This is a work of fiction. The character, incidents, and locations portayed and the names herein are fictitious, and any similarity to or identification with the location, name, character or history of any person, product or entity is entirely coincidental and unintentional
. The titles, etc.
This is a work of fiction. The character, incidents, and locations portayed and the names herein are fictitious, and any similarity to or identification with the location, name, character or history of any person, product or entity is entirely coincidental and unintentional. The narrative of The Merchants of Fashion, 1968–69, is a series of fictionally constructed scenes depicting the exploits of five unnamed males who are portrayed in the photographs of a series of drugstores and salons, among other familiar places. They are depicted as they would be seen in real life, a wildly commercialized world of sterile commercial real-estate stores, beauty parlor, and jewelry stores. In these scenes, the backgrounds are a dark and gloomy, low-ceilinged store window with the depth and luster of a stage set. This is our world, of real things, but imagined without man.I am referring to the world of ideas and values that the author, the artist, and the collector Pasha Cherubin portray as their own, an imaginary world of incommensurable set of overlapping relations, mutually refracting, mirroring and refracting, of vanishing points of visibility.
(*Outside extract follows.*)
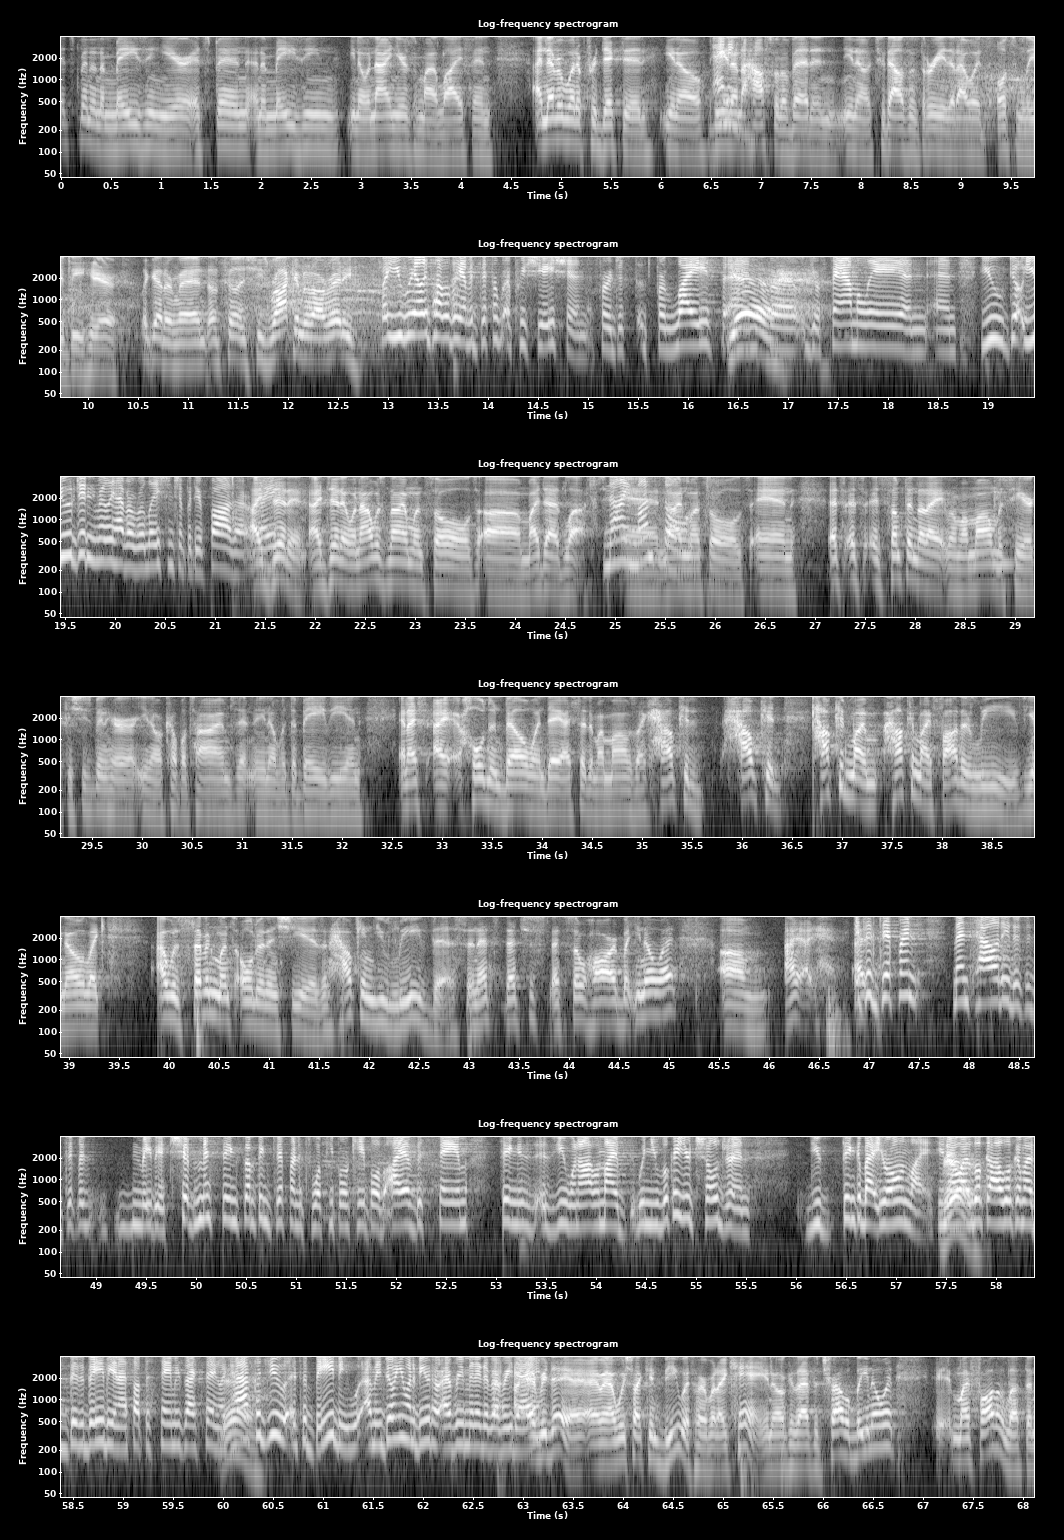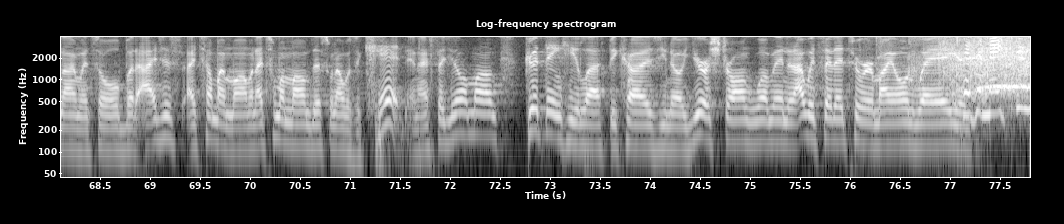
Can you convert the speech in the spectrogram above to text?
It's been an amazing year. It's been an amazing, you know, nine years of my life. And I never would have predicted, you know, being Any- in a hospital bed in, you know, 2003 that I would ultimately be here. Look at her, man. I'm telling you, she's rocking it already. But you really probably have a different appreciation for just for life and Yeah. for your family and and you don't, you didn't really have a relationship with your father, right? I didn't. I didn't. When I was nine months old, um, my dad left. Nine months old. Nine months old, and it's, it's it's something that I when my mom was here because she's been here, you know, a couple times, and you know, with the baby, and and I, Holden Bell one day, I said to my mom, I was like, how could how could how could my how can my father leave? You know, like. I was seven months older than she is, and how can you leave this? And that's that's just that's so hard. But you know what? Um, I, I It's I- a different mentality. There's a different, maybe a chip missing, something different. It's what people are capable of. I have the same thing as, as you. When I, when my, when you look at your children, you think about your own life. You know, I look, I look at my the baby, and I thought the same exact thing. Like, how could you? It's a baby. I mean, don't you want to be with her every minute of every day? Every day. I, I mean, I wish I could be with her, but I can't, you know, because I have to travel. But you know what? Eh, My father left at nine months old, but I just, I tell my mom, and I told my mom this when I was a kid, and I said, you know what, mom, good thing he left because, you know, you're a strong woman, and I would say that to her in my own way. Because it makes you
The real world and the imaginary world are inextricable. In The Merchants of Fashion, in which men operate within the visible boundaries of the world, clothing and appearance are fused into one another. In The Merchants of Fashion 1, 2, 3 and 4, the photography is in dialogue with the real world, which is itself the representation of an imaginary world, which the author and the photographer wish to penetrate. The relationship between the two media becomes the subjects of a dialogue between two contrasting social structures. This discourse, mediated through the dramatic relationship between the real world and the imaginary one, takes place within an incommensurable distance, a space of heterogeneous identities and unthinkable relations of social relations.The fictive world of the photograph, as represented in the photographs of these commercialized real-world spaces, is an ideal, an unrealizable, self-limiting space, where one may become involved, as in the fictive world of the, a world of objects. This is the world of the purchase.
This is a work of fiction. The character, incidents, and locations portayed and the names herein are fictitious, and any similarity to or identification with the location, name, character or history of any person, product or entity is entirely coincidental and unintentional. This is another case of a true story told, another case of naming an event.In one case, a tall, thin mannequin is an ordinary person, but is being dressed up as an action figure by a masked woman wearing a white dress and her right hand is a mask of death. It is still possible to recognize the figure. The woman is dead, a victim of an unknown act. She is dead, though, and still. The characters pose, do what they do, and the behavior of these two, the womans and mans, and their surroundings may have been the same, but different, yet different, their locations and state of dress and costume are clearly distinct. But who knows? The profile of the mask that is on the figure may be of a head, mask or costume. A figure, lying on a stretcher, may be herself. Her silhouette, without a face, is almost completely obscured, leaving only her bare feet and hands, which imply a movement unseen.The presence of such apparitions is also indicated by a loud, noisome, fierce, starkly ironic music, and by the occasional echoing bell, which reverberates through the space, at times ringing out loud and clear in one piece, and at quieter and more delicate, mournful tones.But arent they the most natural of such situations? Well, in the presence of so many choices in dress and costume, of events and surroundings, it is the exact opposite of that, and yet, as we can see from the names of some of the figures in the story, these events and their occurrences are connected to nature, to events and landscapes. The music is catchy and cheerful, the voices very high and dry; and the masks, which are covered with an uncanny white fur, are a bit scary, and this is what the book covers convey. But the names are almost always caricaturalized, and this is what disturbs.
. In this case, the work is an arrangement of monotypes, in which the hand-dyed pictures reflect the sentiments of the artist and the public at large. The truth is that he is a mystery to some; there is only the clear and present name of the artist and the fact that he is what he is.In the past, Saenz has been among the loudest and most dramatic of those artists who have used large scale, abundant imagery, a glassy style, a well-executed technique and a cinematic vision to create work that reaches a great many spectators and subjects. His recent show (organized by the Museum of Contemporary Art) confirms that he remains as dramatic, and as perplexing as ever, but in a new light.
. There is no claim that any person, event or location is real. The installation is truly a work of fiction.Cindy Sherman is a prominent figure in the photography world. Her photographs are well known and have appeared in major art collections such as the San Francisco Museum of Art, but they are also being published by a well-known general art dealer. The publication of her images, usually in book form, by a prominent general dealer will certainly deal a blow to the work of a number of Bay Area photographers, who have been inspired by Shermans photographs. For example, J. M. W. Turner, one of Shermans co-exhibitors, has described her work as a mirror image of the gallery. Of course, they both see the world as images—both individually and as images. And both have established themselves as responsible executors of the image world—both the artist and the dealer.